C. All the exploration and testing of the evidence of Dr Zelas through the trial and in the subsequent appeals were based on the assumption that she had been telling the truth at the trial.
D. Why should the fact that no adverse comments about the evidence were made by Justice Williamson or in subsequent appeals be relevant to the allegation of perjury? Justice Williamson and later Appeal judges would be entitled to expect, just as Dr Le Page was entitled to expect, that the evidence was truthful.
E. What relevance is there in the fact that Justice Williamson was a Crown Prosecutor? If anything, this may actually imply that Williamson had a prosecutorial bias, and would have been LESS inclined to be concerned about any prosecution evidence.
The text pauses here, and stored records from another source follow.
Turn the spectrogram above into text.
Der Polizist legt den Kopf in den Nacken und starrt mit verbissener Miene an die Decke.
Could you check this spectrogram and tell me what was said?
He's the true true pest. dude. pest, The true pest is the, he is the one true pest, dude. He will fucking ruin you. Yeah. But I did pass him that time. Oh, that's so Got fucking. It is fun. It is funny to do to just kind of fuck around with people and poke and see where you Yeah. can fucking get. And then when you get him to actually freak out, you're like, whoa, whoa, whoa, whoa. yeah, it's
F. The fact that Sir Thomas Eichelbaum looked specifically at the interviews and found them to be “safe” is irrelevant to an allegation of perjury about the evidence of a witness. This implies that witnesses’ lies are somehow considered “ok” if, in the later opinion of a judge, other aspects of the trial, or verdict, were deemed acceptable. That is a preposterous suggestion.
G. The fact that Sir Thomas Eichelbaum found the interviews to be safe, is, in any case, the subject of recent professional concern. Perhaps Ian McArthur and the police are unaware of the groundbreaking research of Dr Harlene Hayne, presented at the Innocence Project Conference in December 2007, which unequivocally shows that the interviews were NOT safe.
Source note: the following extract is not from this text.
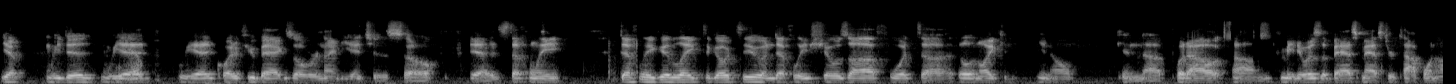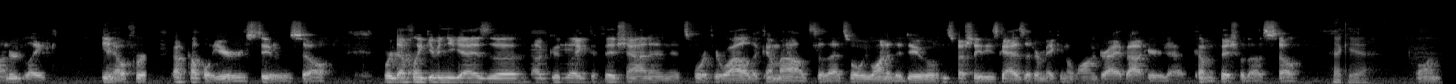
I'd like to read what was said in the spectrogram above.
Yep, we did. We had we had quite a few bags over 90 inches. So yeah, it's definitely definitely a good lake to go to, and definitely shows off what uh, Illinois can you know can uh, put out. Um, I mean, it was a Bassmaster Top 100 lake, you know, for a couple years too. So we're definitely giving you guys a, a good lake to fish on, and it's worth your while to come out. So that's what we wanted to do, especially these guys that are making a long drive out here to come and fish with us. So. Heck yeah. Um,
H. A complaint of perjury can only be made when evidence of that perjury is discovered. The whole safety of verdicts in our justice system depend on witnesses providing truthful testimony. Overriding artificial requirements of “promptness” are reasonable expectations of perjury being detected. This is very difficult when discovery of documents that have uncovered such perjury are extremely difficult to obtain, especially in a child sex abuse trial, where there are understandable requirements of privacy
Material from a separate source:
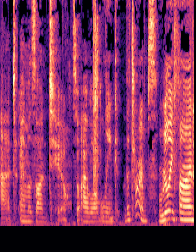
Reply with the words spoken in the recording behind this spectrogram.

I. Justice should not be swept under the carpet simply because of time. Peter Ellis may have unfortunately had to live through a sentence of prison. But he is still living through a sentence of having a wrongful conviction.
J. It is time that the police came out of “justification” mode, justifying and trying to protect themselves from their previous shoddy involvement in this case.
K. The matters associated with this complaint would be better covered as part of a Royal Commission of Inquiry into all aspects of the Christchurch Civic Child Care Centre and the prosecutions of staff at the centre and the conviction of Peter Ellis. Referring back to the original article by Poneke, Judith Ablett Kerr is absolutely right in requesting such an inquiry.
Following on from what Brian wrote, Dr Zelas would be liable for a prison term of up to 14 years if convicted of perjury. Her conviction would leave the Crown case in tatters.
To the best of my knowledge, Police have not even questioned Dr Zelas as to why she (deliberately) misled jurors. I can only assume that Police are afraid that she might, if questioned, admit to having perjured herself. Police would then be obliged to charge her.
Karen Zelas found herself a nice niche in the child psychiatry industry and over the years elevated herself into the position of child psychiatry’s High Priestess. She could walk on water and do no wrong it seemed. Whatever she uttered had sway with government departments, do-good/feel-good outfits, judges and juries..
England, Scotland, Ireland and Canada have her equivalents and in recent years, in those countries, many Zelas types have been shown to be untruthful in many trials. Authorities have been quick to round those charlatans up and review the cases they were involved in, expose them and then charge them with perjury and other crimes.
It is about time that the NZ Government seriously studied what has happened in the UK, Ireland and Canada regarding child psychiatric charlatans of the Zelas ilk.